|Behold the foules of the heauen: for they sowe not, neither reape, nor carie into the barnes: yet your heauenly Father feedeth them. Are ye not much better then they?
|Which of you by taking care is able to adde one cubite vnto his stature?
|And why care ye for raiment? Learne howe the lilies of the fielde doe growe: they are not wearied, neither spinne:
|Yet I say vnto you, that euen Salomon in all his glorie was not arayed like one of these.
|Wherefore if God so clothe the grasse of the fielde which is to day, and to morowe is cast into the ouen, shall he not doe much more vnto you, O ye of litle faith?
|Therefore take no thought, saying, What shall we eate? or what shall we drinke? or where with shall we be clothed?
|(For after all these things seeke the Gentiles) for your heauenly Father knoweth, that ye haue neede of all these things.
|But seeke ye first the kingdome of God, and his righteousnesse, and all these things shall be ministred vnto you.
|Care not then for the morowe: for the morowe shall care for it selfe: the day hath ynough with his owne griefe.
Geneva Bible 1560/1599
The Geneva Bible is one of the most influential and historically significant translations of the Bible into English, preceding the King James translation by 51 years. It was the primary Bible of 16th century Protestantism and was the Bible used by William Shakespeare, Oliver Cromwell, John Knox, John Donne, and John Bunyan. The language of the Geneva Bible was more forceful and vigorous and because of this, most readers strongly preferred this version at the time.
The Geneva Bible was produced by a group of English scholars who, fleeing from the reign of Queen Mary, had found refuge in Switzerland.
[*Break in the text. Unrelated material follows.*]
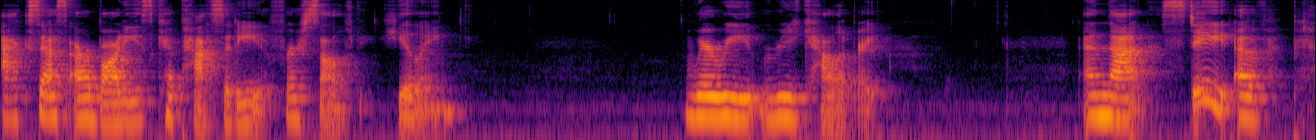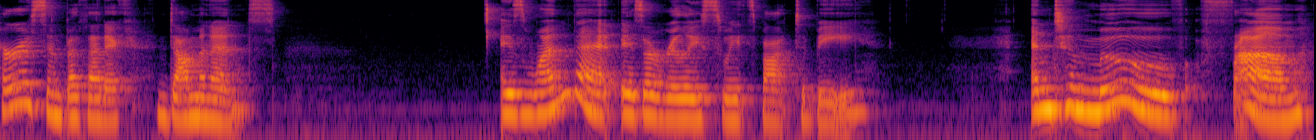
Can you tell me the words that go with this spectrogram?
access our body's capacity for self healing where we recalibrate. And that state of parasympathetic dominance is one that is a really sweet spot to be. And to move from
During the reign of Queen Mary, no Bibles were printed in England, the English Bible was no longer used in churches and English Bibles already in churches were removed and burned. Mary was determined to return Britain to Roman Catholicism.
The first English Protestant to die during Mary's turbulent reign was John Rogers in 1555, who had been the editor of the Matthews Bible. At this time, hundreds of Protestants left England and headed for Geneva, a city which under the leadership of Calvin, had become the intellectual and spiritual capital of European Protestants.
One of these exiles was William Whittingham, a fellow of Christ Church at Oxford University, who had been a diplomat, a courtier, was much traveled and skilled in many languages including Greek and Hebrew. He eventually succeeded John Knox as the minister of the English congregation in Geneva. Whittingham went on to publish the 1560 Geneva Bible.
This version is significant because, it came with a variety of scriptural study guides and aids, which included verse citations that allow the reader to cross-reference one verse with numerous relevant verses in the rest of the Bible, introductions to each book of the Bible that acted to summarize all of the material that each book would cover, maps, tables, woodcut illustrations, indices, as well as other included features, all of which would eventually lead to the reputation of the Geneva Bible as history's very first study Bible.